    That's why I always try to look at them in terms of percent increase/decrease between scores. It keeps me more focused on what is actually happening rather than getting stuck in that numbers game. "Oh, look, those settings gave me 100 points more than those other settings!"

    (Yeah, 100 out of 20,000 - big deal. There's more error in the test than that! :rolleyes: )
    Max0r
    Yea, nothing like getting nice benchmark score increases, then opening up your games and getting the same FPS :rock:


    Well...benchmark scores are measured in the thousands typically. Games are measured in the dozens, if that. It's harder to increase one FPS than it is 100 points. FWIW.
    ScrewySqrl
    I've alreays been of the opinion that there are lies, damn lies, statistics, and THEN benchmarks.

    :D :D :D


    Yea, nothing like getting nice benchmark score increases, then opening up your games and getting the same FPS :rock:
    I just built my new rig around this chip.

    I bought the AMD 560 on PR sale @ Fry's for $80! I popped it into my new ASUS CROSSHAIR IV Formula mobo($195)and it unlock a 3rd core, so I have an x3 B60 CPU core. What's great about my piece of silicon is, I've have it at 4.2Ghz @1.40v. Yes, 4.2Ghz @ 1.4 volts running Sandra Lite & Prime 95 no problems for 2 hours (temps 42-45c)!

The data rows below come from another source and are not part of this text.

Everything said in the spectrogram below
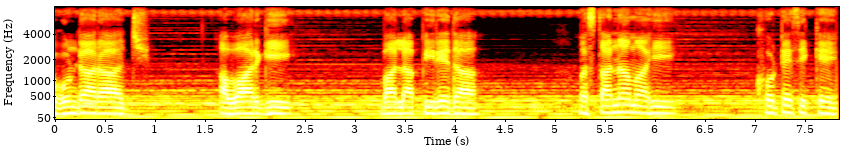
गुंडा राज आवारगी बाला पीरेदा, मस्ताना माही, खोटे सिक्के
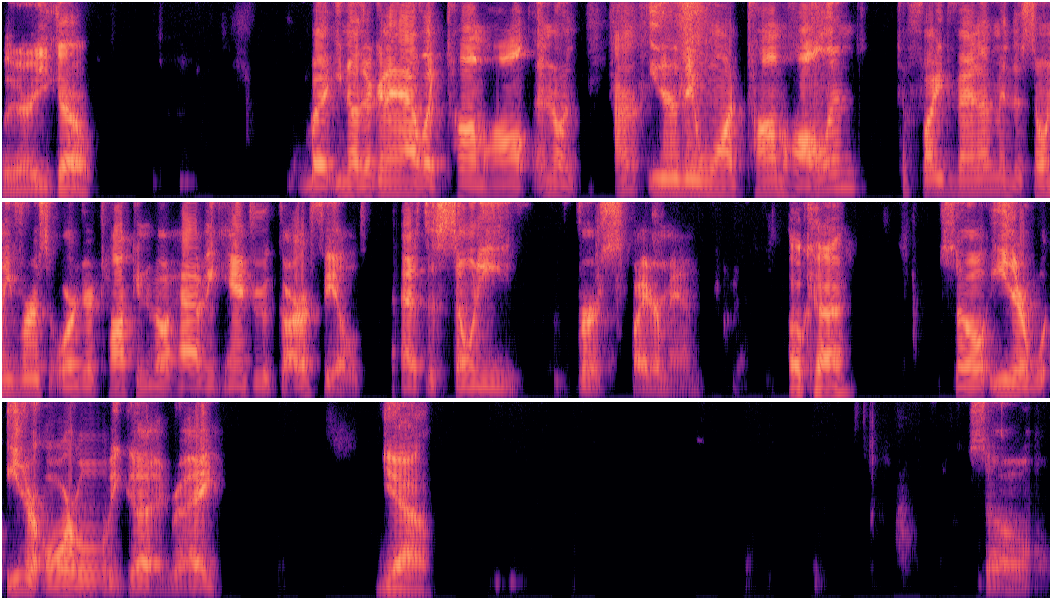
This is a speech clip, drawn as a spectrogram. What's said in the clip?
there you go. but you know they're gonna have like Tom Holland. I don't know. I don't, either they want Tom Holland to fight Venom in the Sony verse, or they're talking about having Andrew Garfield as the Sony verse Spider Man. Okay, So either either or will be good, right? Yeah, So,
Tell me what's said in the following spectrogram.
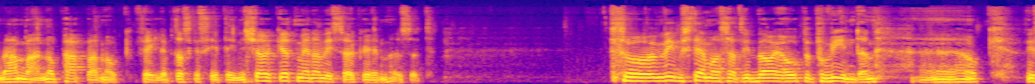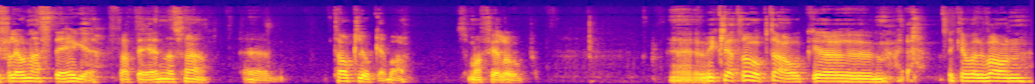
mamman och pappan och Filip då ska sitta inne i köket medan vi söker genom huset. Så vi bestämmer oss att vi börjar uppe på vinden eh, och vi får låna en stege för att det är en sån här eh, taklucka bara som man fäller upp. Eh, vi klättrar upp där och eh, ja, det kan väl vara en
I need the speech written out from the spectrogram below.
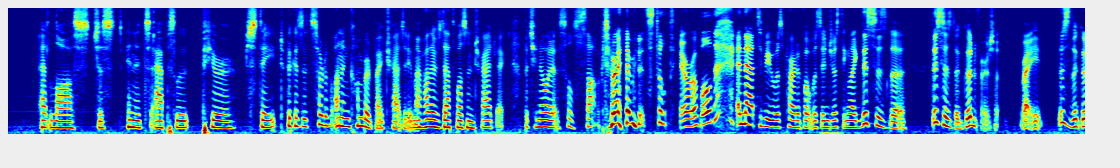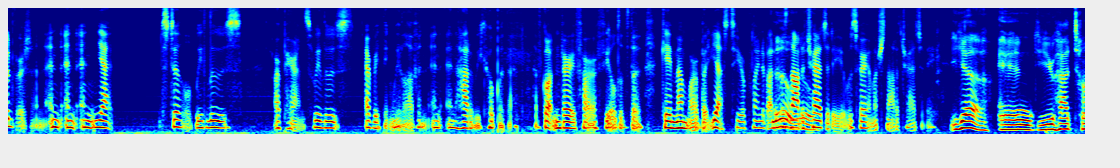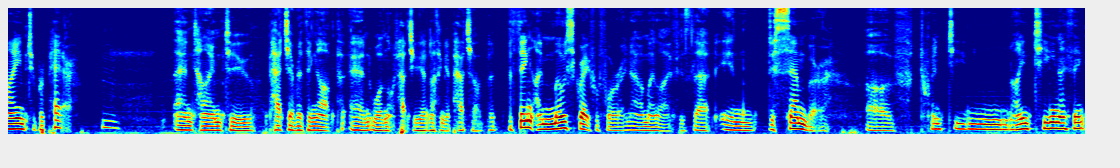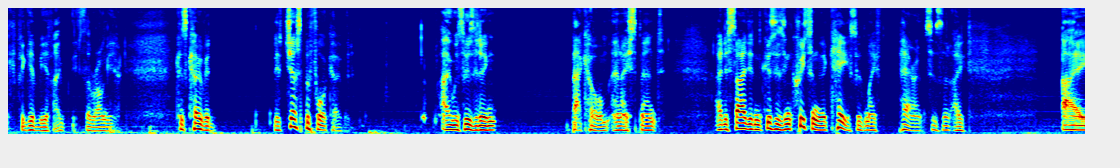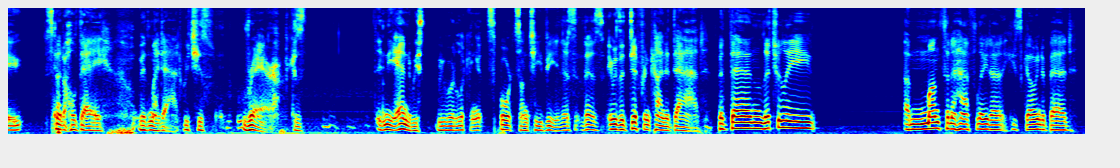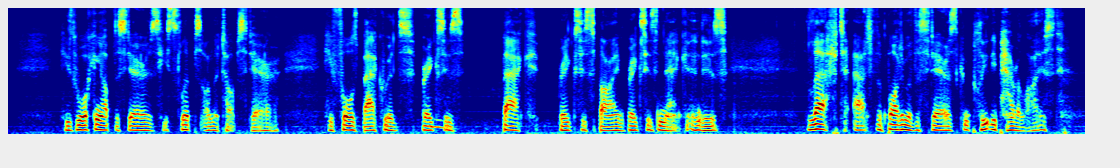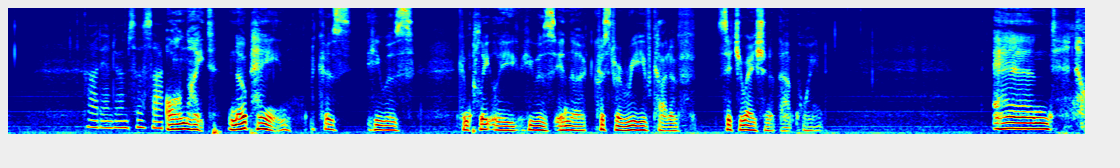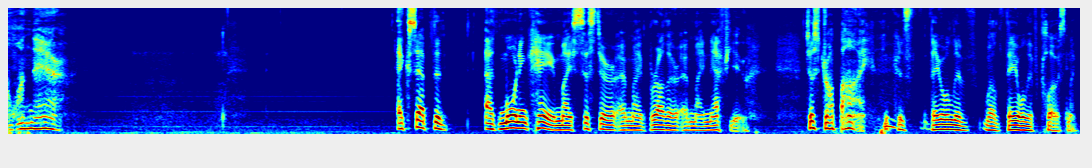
at loss just in its absolute pure state because it's sort of unencumbered by tragedy. My father's death wasn't tragic, but you know what? It still sucked, right? I mean, it's still terrible, and that to me was part of what was interesting. Like this is the this is the good version, right? This is the good version, and and and yet still we lose our parents. We lose everything we love, and, and, and how do we cope with that? I've gotten very far afield of the gay memoir, but yes, to your point about no, it was not no. a tragedy. It was very much not a tragedy. Yeah, and you had time to prepare. Mm. And time to patch everything up. And, well, not patch, you had nothing to patch up. But the thing I'm most grateful for right now in my life is that in December of 2019, I think, forgive me if I, it's the wrong year, because COVID, it's just before COVID. I was visiting back home and I spent, I decided, because it's increasingly the case with my parents, is that I, I spent a whole day with my dad, which is rare because in the end we we were looking at sports on TV. There's there's it was a different kind of dad. But then literally a month and a half later, he's going to bed. He's walking up the stairs. He slips on the top stair. He falls backwards, breaks mm-hmm. his back, breaks his spine, breaks his neck, and is left at the bottom of the stairs, completely paralyzed. God, Andrew, I'm so sorry. All night, no pain, because he was completely, he was in the Christopher Reeve kind of situation at that point. And no one there. Except that as morning came, my sister and my brother and my nephew just dropped by mm. because they all live, well, they all live close. My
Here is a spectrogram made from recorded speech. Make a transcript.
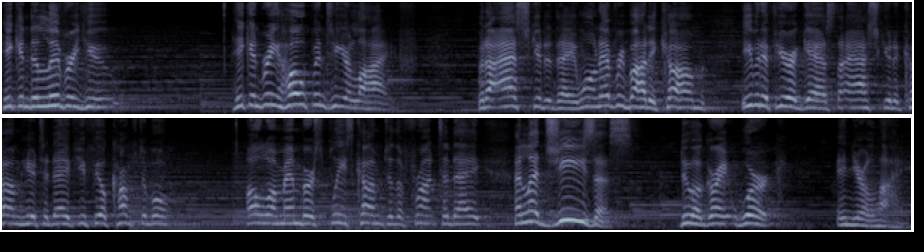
He can deliver you, He can bring hope into your life. But I ask you today, won't everybody come? Even if you're a guest, I ask you to come here today if you feel comfortable. All our members, please come to the front today and let Jesus do a great work in your life.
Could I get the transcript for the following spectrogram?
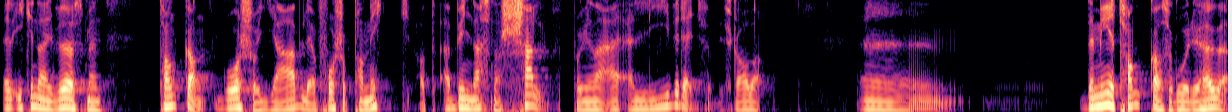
Eller ikke nervøs, men tankene går så jævlig og får så panikk at jeg begynner nesten å skjelve pga. at jeg er livredd for å bli skada. Uh, det er mye tanker som går i hodet.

    I must be really selfish, because I wanted the 4th core to unlock, but now, I realize it's more important to have a solid chip that overclocks higher and at lower voltages. I currently have a Zalman copper 9700 which is an okay average cooler, got it brand new for $20 mounted with IC 7 Carat paste. When I get my Lian Li B71 rig($150) complete with additional/better cooling fans and a good CPU cooler, I'll run my OC tests.

    I say the deal/value with this AMD Phenom II x2 560 BE is EXCELLENT... would of been OUSTANDING if the 4th core unlock. I know I'll be able to run this 560 running 4.5Ghz in the future.

    Very Happy :bday: